With eye- and ear-popping features, Shure's E500PTH earphones constitute a dramatic upgrade over the company's popular E5c. Two woofers and a tweeter help the E500PTH deliver better bass, treble, and overall sound than its predecessor. Aimed at audiophiles willing to spend money for quality sound, the $499 earphones come with unorthodox features that could either make or break the product.
The E500PTH has a short cable but ships with 3-inch, 9-inch, and 18-inch modular attachments to extend the reach of the wire. Some users prefer short wires because large wires get tangled easily, says Christopher Lyons, product marketing manager at Shure.
It also comes with a Push-to-Hear module--an attachable gadget for listening to external sound without having to remove the earbuds This module is a slightly clunky box that connects with the cable and has a button for toggling between music and external sound. The module is easy to remove, Lyons says.
Veteran users might need some time to get used to these new features, but the earbuds fit comfortably and render excellent sound.
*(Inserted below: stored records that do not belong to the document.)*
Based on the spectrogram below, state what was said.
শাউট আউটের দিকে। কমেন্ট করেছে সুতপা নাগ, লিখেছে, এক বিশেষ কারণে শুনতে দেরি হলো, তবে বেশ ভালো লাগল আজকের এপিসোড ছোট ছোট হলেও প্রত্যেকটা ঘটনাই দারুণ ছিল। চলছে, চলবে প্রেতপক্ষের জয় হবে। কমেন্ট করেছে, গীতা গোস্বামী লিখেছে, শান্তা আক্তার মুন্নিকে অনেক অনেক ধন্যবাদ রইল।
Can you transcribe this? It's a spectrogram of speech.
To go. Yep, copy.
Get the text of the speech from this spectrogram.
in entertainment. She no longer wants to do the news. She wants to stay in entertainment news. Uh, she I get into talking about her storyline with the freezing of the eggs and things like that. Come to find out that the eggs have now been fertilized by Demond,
The E500PTH is slated to ship in the United States, Europe, and Asia in July.
Shield the Eyes, Satisfy the Ears
Motorola's O ROKR is a hip pair of Bluetooth sunglasses outfitted with headphones that the electronics giant developed with Oakley, a maker of optical products. It resembles Oakley's Thump 2 line of MP3 sunglasses, but without the internal storage that those products provide. Instead, O ROKR receives music from Bluetooth-enabled mobile phones, such as Motorola's ROKR E2, or portable audio players, such as Boomgear's MP-825BT, Oakley spokesperson Julie Crabill says. The O ROKR can also play songs from Bluetooth-enabled iPods.
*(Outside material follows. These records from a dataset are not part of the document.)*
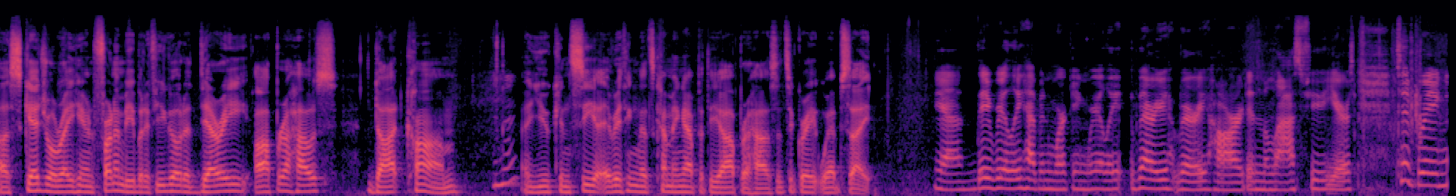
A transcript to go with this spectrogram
uh, schedule right here in front of me, but if you go to derryoperahouse.com. Mm -hmm. uh, you can see everything that's coming up at the Opera House. It's a great website. Yeah, they really have been working really very, very hard in the last few years to bring,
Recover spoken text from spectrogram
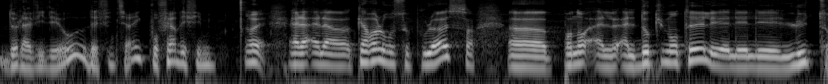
de la vidéo, des films sériques, pour faire des films. Ouais, elle, elle a, Carole Roussopoulos, euh, pendant, elle, elle documentait les, les, les, luttes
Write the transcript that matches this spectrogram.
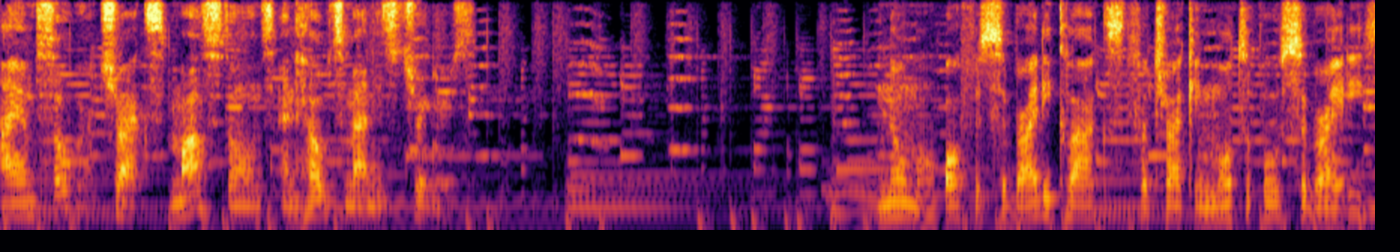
I Am Sober tracks milestones and helps manage triggers. Nomo offers sobriety clocks for tracking multiple sobrieties.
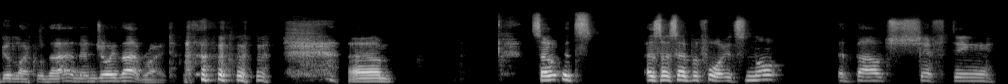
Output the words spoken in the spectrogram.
good luck with that and enjoy that ride. um, so, it's as I said before, it's not about shifting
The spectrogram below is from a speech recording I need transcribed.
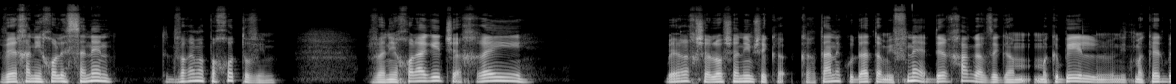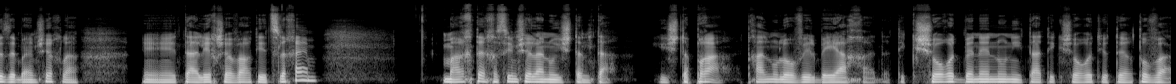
ואיך אני יכול לסנן את הדברים הפחות טובים. ואני יכול להגיד שאחרי בערך שלוש שנים שקרתה נקודת המפנה דרך אגב זה גם מקביל נתמקד בזה בהמשך לתהליך שעברתי אצלכם. מערכת היחסים שלנו השתנתה היא השתפרה התחלנו להוביל ביחד התקשורת בינינו נהייתה תקשורת יותר טובה.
The versatile O ROKR doubles as a Bluetooth headset for mobile phones and includes a built-in noise-cancellation feature. The device's battery has a 5-hour life when in use, and a standby time of 100 hours.
The temples (the parallel shafts that link the frame front to your ears) hold earbud headphones, which pop down to fit in your ears, and buttons to control volume and let you move between tracks.
The O ROKR targets gadget lovers and people who pursue active lifestyles, Crabill said. The $249 glasses are slated to ship in the next few months. You can read more about it on Motorola's Web site.
Affordable Low-Res Digital Video Camera
If you can't afford an expensive, megapixel-rich video camera, the $129 Point & Shoot camcorder from Pure Digital Technologies could be a good fill-in. It shoots video at 640-by-480-pixel resolution, which is fine for short home videos that you plan to share via e-mail or to publish on a Web site such as YouTube. The camera connects to a PC through a USB port and to a TV through composite cables.
Development labs partnering with Pure Digital can burn videos to a CD in an hour, the company says. The camera comes with software that lets you create video e-mail messages right on the device--and send them when you connect the camera to your PC via USB.